But all that really damning evidence came out in a trial that only had to prove that Stone had lied to cover up the actions he took to optimize the release of the WikiLeaks emails. The trial did not need to explain what Stone’s actual back channel was, what he had to do to obtain it, and how involved Trump was in that process. And the trial did not explain it.
Indeed, there’s evidence I’ll lay out at more length in a follow-up that the government chose not to lay out all it knew. That is, it appears the government came to trial prepared to present evidence about the underlying “collusion,” but ultimately decided to hold it back for now.
At multiple times during the trial, however, the prosecution pointed to suspiciously timed phone calls, right before or after Stone discussed WikiLeaks with Gates, Manafort, or Jerome Corsi. Only Stone or Trump can tell us what happened between the two men, what Trump’s actual role in maximizing the degree to which his campaign benefitted from Russia’s theft of his opponent’s email.
Immediately after the trial, Stone made an intense effort to get Trump to pardon him, with his wife Nydia appearing on Tucker Carlson’s show to ask directly and a man with a vuvuzela inside the White House calling for a pardon gates.
Since that time, Stone was silent, until the time that the Probation Office provided the sentencing range for the crimes that was built in to the way that Mueller charged this just over a year ago. That is, by charging Stone with witness tampering, Mueller built in the possibility that Stone would be facing the steep sentence recommended yesterday. And that steep sentence may have been envisioned not as the sum of what Stone’s actual actions entailed — certainly every single warrant save the last four showed probable cause that Stone had done far more, but rather as leverage to get Stone to tell what he knows about Trump’s involvement in all this.
Bill Barr was brought in as AG to bury abundant evidence that Trump was personally involved in efforts to maximize the Russian operation, to deny all the ways that Trump did cheat to win. From his initial misleading claims in the wake of the report’s release, he was always suppressing the centrality of Roger Stone in all this.

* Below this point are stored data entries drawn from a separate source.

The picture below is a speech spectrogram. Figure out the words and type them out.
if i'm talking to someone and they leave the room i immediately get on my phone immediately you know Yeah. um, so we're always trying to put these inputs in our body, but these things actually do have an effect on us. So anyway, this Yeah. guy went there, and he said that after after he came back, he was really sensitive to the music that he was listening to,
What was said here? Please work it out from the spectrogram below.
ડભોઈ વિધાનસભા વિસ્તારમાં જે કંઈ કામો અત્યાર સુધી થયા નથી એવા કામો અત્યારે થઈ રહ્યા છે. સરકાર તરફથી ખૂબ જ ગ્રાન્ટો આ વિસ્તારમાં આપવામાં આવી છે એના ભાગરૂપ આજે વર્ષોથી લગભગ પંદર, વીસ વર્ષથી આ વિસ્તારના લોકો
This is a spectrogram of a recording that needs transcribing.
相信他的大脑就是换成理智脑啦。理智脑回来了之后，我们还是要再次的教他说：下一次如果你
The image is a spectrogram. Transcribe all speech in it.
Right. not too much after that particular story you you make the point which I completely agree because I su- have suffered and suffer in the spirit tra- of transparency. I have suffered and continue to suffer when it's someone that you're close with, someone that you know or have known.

So it’s fairly safe to conclude that DOJ’s reversal today is not just an effort to prevent a rich white man, Roger Stone, from facing the full consequences of his actions, but to prevent voters from learning what another rich white man did to cheat to get elected.
Yes, ultimately Trump will commute what is left of Roger Stone’s sentence, probably on November 4, just like he fired Jeff Sessions the day after the 2018 election. But I suspect that Roger Stone, rightly, isn’t going to leave anything to chance. And so neither can Bill Barr.

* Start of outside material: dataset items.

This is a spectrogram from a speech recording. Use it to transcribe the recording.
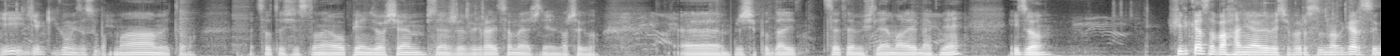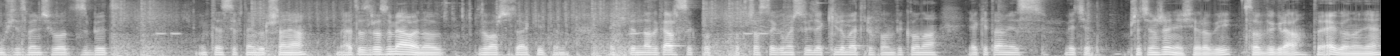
I dzięki Gumi za suba. Mamy to. Co to się stanęło? 5-8. Myślałem, że wygrali co mecz, nie wiem dlaczego. Eee, że się poddali CT myślałem, ale jednak nie. I co? Chwilka zawahania, ale wiecie, po prostu nadgarstek mu się zmęczył od zbyt intensywnego ruszania. No ale to zrozumiałe, no. Zobaczcie jaki ten, jaki ten nadgarstek pod, podczas tego meczu, ile kilometrów on wykona, jakie tam jest, wiecie, przeciążenie się robi. Co wygra, to jego, no nie?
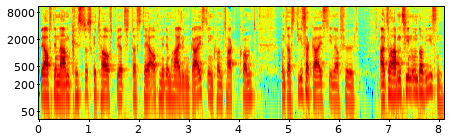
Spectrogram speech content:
wer auf den Namen Christus getauft wird, dass der auch mit dem Heiligen Geist in Kontakt kommt und dass dieser Geist ihn erfüllt. Also haben sie ihn unterwiesen,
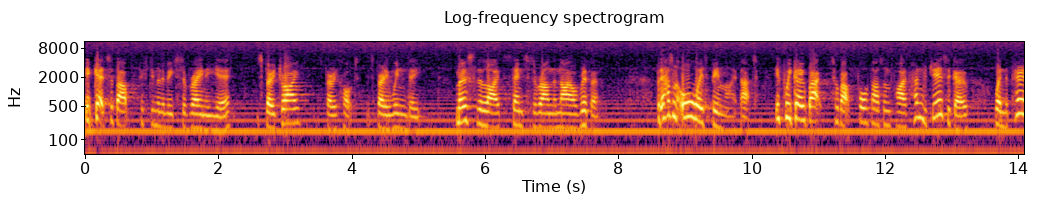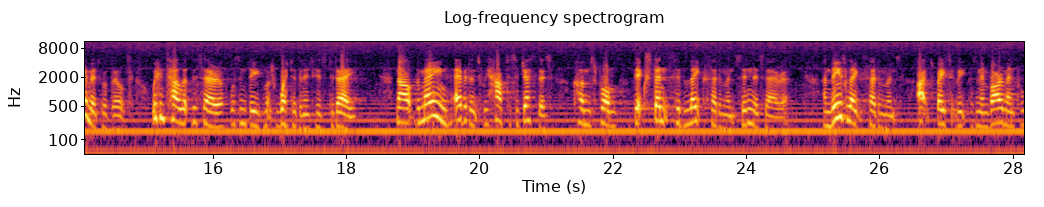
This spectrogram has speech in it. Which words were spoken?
It gets about 50 millimetres of rain a year. It's very dry, it's very hot, very windy. Most of the life centres around the Nile River. But it hasn't always been like that. If we go back to about 4,500 years ago, when the pyramids were built, we can tell that this area was indeed much wetter than it is today. Now, the main evidence we have to suggest this comes from the extensive lake sediments in this area. And these lake sediments act basically as an environmental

And some in Trumpland are saying that Dear Leader will pardon Stone even earlier, as soon as he is sentenced.
Democrats were quick to respond:
Schumer calls for IG probe into DOJ overruling prosecutors to give Roger Stone lighter sentence. Nadler says his panel will “get to the bottom” of it. Schiff says Trump administration represents “the gravest threat” to rule of law “in a generation.” McConnell declines to comment— Manu Raju (@mkraju) February 11, 2020
We'll see. The one thing that isn't in doubt is the obvious interference in Stone's case by the Trump regime, but that no longer matters in America, does it?